EXERCISE: All records, minus the pictures: write them out exactly.

Extracted data entries:
---+---

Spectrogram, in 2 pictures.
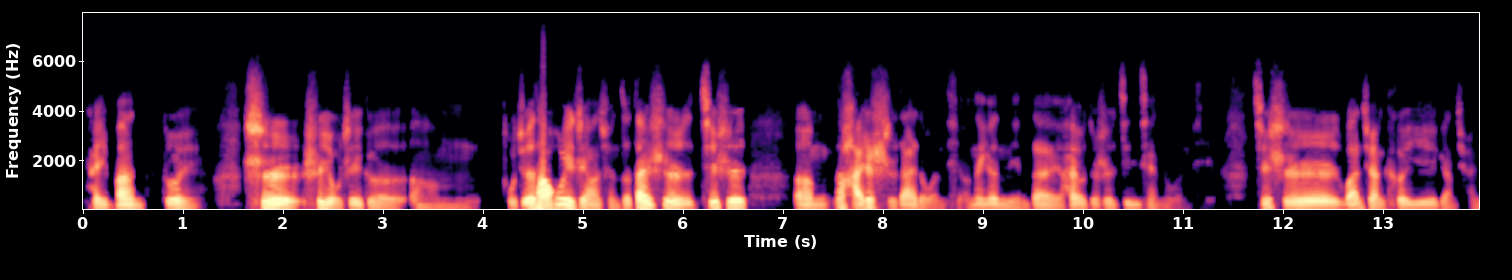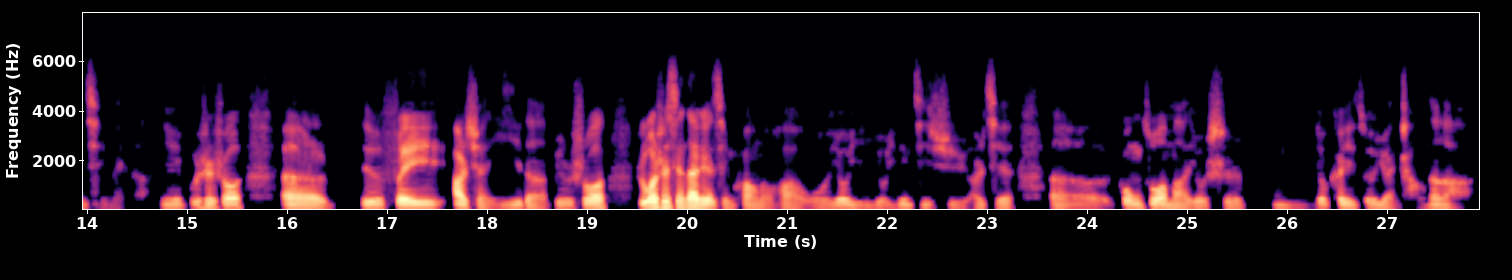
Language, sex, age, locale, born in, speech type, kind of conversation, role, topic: Chinese, male, 35-39, zh-CN, China, conversation, podcast, guest, 当父母需要你照顾时，你会如何做出选择？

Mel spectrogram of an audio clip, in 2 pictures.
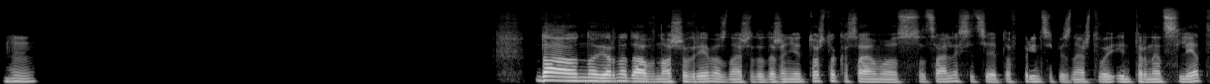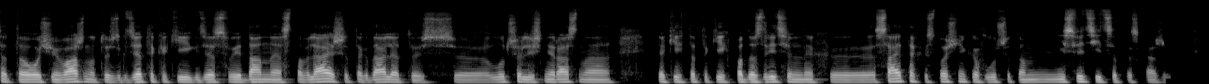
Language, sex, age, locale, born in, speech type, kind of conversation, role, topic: Russian, male, 25-29, ru-RU, Belarus, conversation, unstructured, none, Какие плюсы и минусы есть у социальных сетей?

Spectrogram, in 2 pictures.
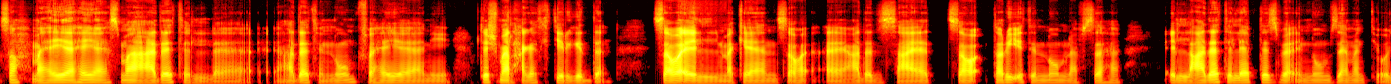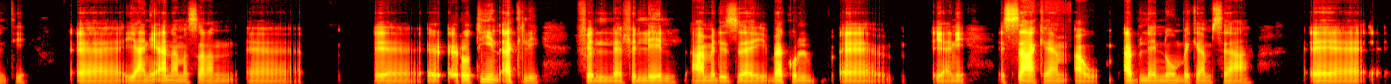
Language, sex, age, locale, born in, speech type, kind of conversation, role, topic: Arabic, male, 30-34, ar-EG, Egypt, conversation, unstructured, none, إزاي عادات نومك بتأثر على يومك؟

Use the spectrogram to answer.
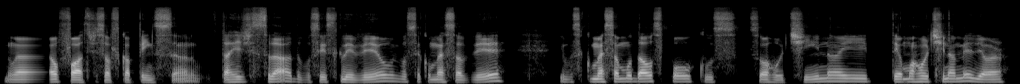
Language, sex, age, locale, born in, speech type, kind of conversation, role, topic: Portuguese, male, 35-39, pt-BR, Brazil, conversation, advice, advisor, Como posso definir limites claros entre o trabalho remoto e a vida em casa?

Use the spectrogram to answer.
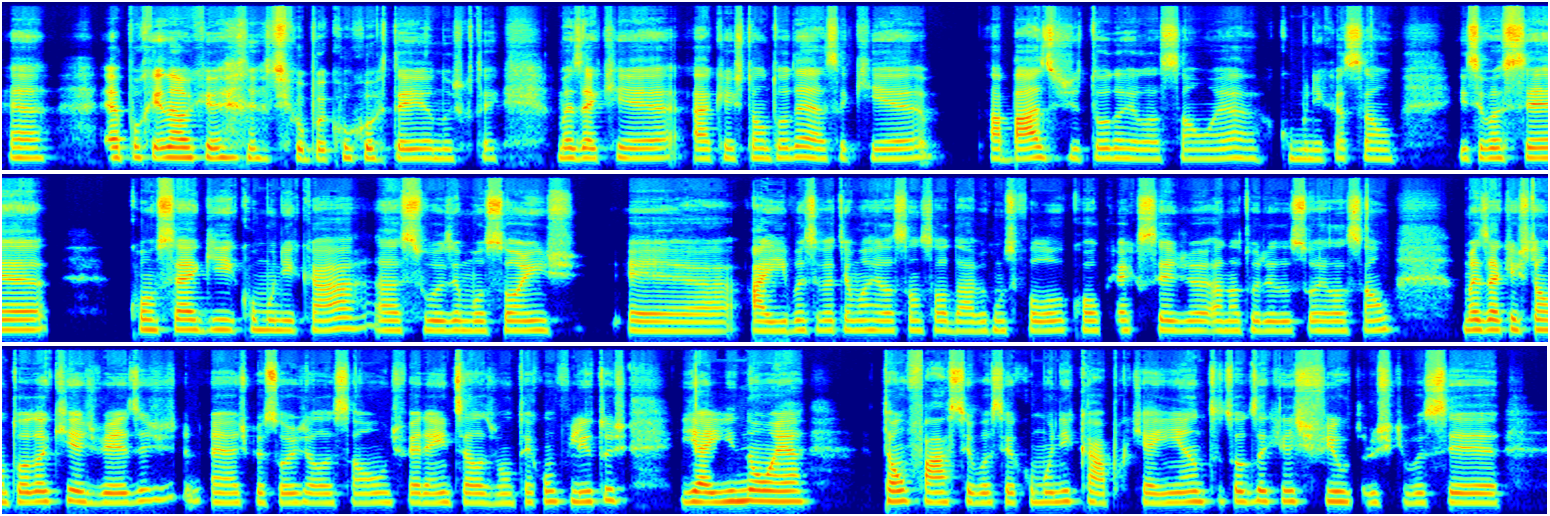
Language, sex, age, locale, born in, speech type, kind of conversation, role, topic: Portuguese, female, 30-34, pt-BR, Brazil, conversation, unstructured, none, Como você costuma resolver desentendimentos com amigos?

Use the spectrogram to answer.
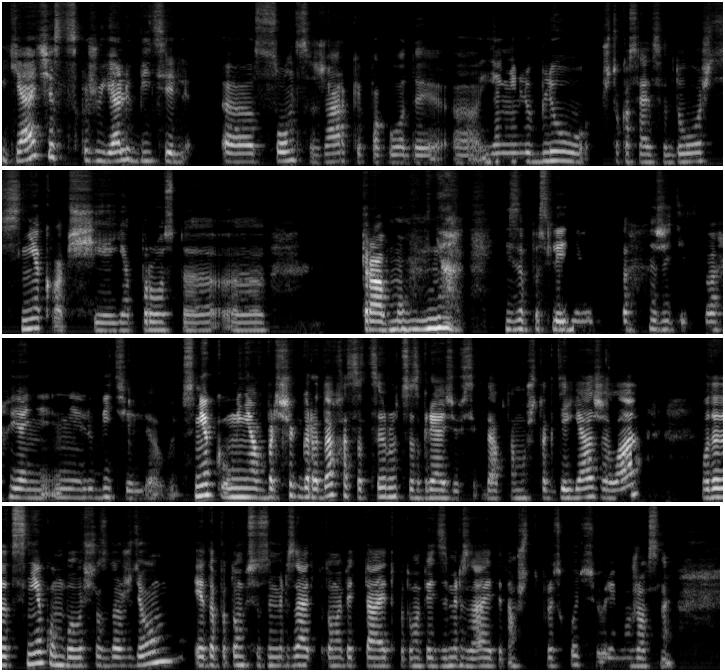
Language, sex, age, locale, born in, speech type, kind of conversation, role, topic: Russian, female, 35-39, ru-RU, Russia, conversation, unstructured, none, Как природа влияет на ваше настроение?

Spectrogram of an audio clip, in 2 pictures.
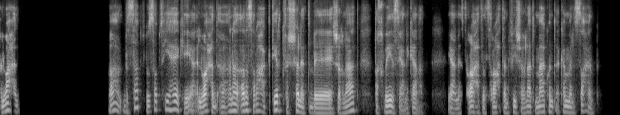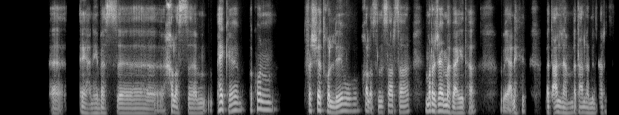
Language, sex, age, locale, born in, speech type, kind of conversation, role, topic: Arabic, male, 40-44, ar-JO, Saudi Arabia, conversation, unstructured, none, بتفضل تطبخ في البيت ولا تاكل من برّه؟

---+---

OUTPUT OF THE TASK:
Spectrogram, in 2 pictures.
Language, sex, age, locale, born in, speech type, kind of conversation, role, topic: Chinese, male, 35-39, zh-CN, China, conversation, podcast, guest, 当父母需要你照顾时，你会如何做出选择？

Mel spectrogram of an audio clip, in 2 pictures.
Language, sex, age, locale, born in, speech type, kind of conversation, role, topic: Russian, male, 25-29, ru-RU, Belarus, conversation, unstructured, none, Какие плюсы и минусы есть у социальных сетей?

Spectrogram, in 2 pictures.
Language, sex, age, locale, born in, speech type, kind of conversation, role, topic: Arabic, male, 30-34, ar-EG, Egypt, conversation, unstructured, none, إزاي عادات نومك بتأثر على يومك؟

Use the spectrogram to answer.
Language, sex, age, locale, born in, speech type, kind of conversation, role, topic: Portuguese, male, 35-39, pt-BR, Brazil, conversation, advice, advisor, Como posso definir limites claros entre o trabalho remoto e a vida em casa?

Use the spectrogram to answer.
Language, sex, age, locale, born in, speech type, kind of conversation, role, topic: Portuguese, female, 30-34, pt-BR, Brazil, conversation, unstructured, none, Como você costuma resolver desentendimentos com amigos?

Use the spectrogram to answer.
Language, sex, age, locale, born in, speech type, kind of conversation, role, topic: Russian, female, 35-39, ru-RU, Russia, conversation, unstructured, none, Как природа влияет на ваше настроение?

Spectrogram of an audio clip, in 2 pictures.
Language, sex, age, locale, born in, speech type, kind of conversation, role, topic: Arabic, male, 40-44, ar-JO, Saudi Arabia, conversation, unstructured, none, بتفضل تطبخ في البيت ولا تاكل من برّه؟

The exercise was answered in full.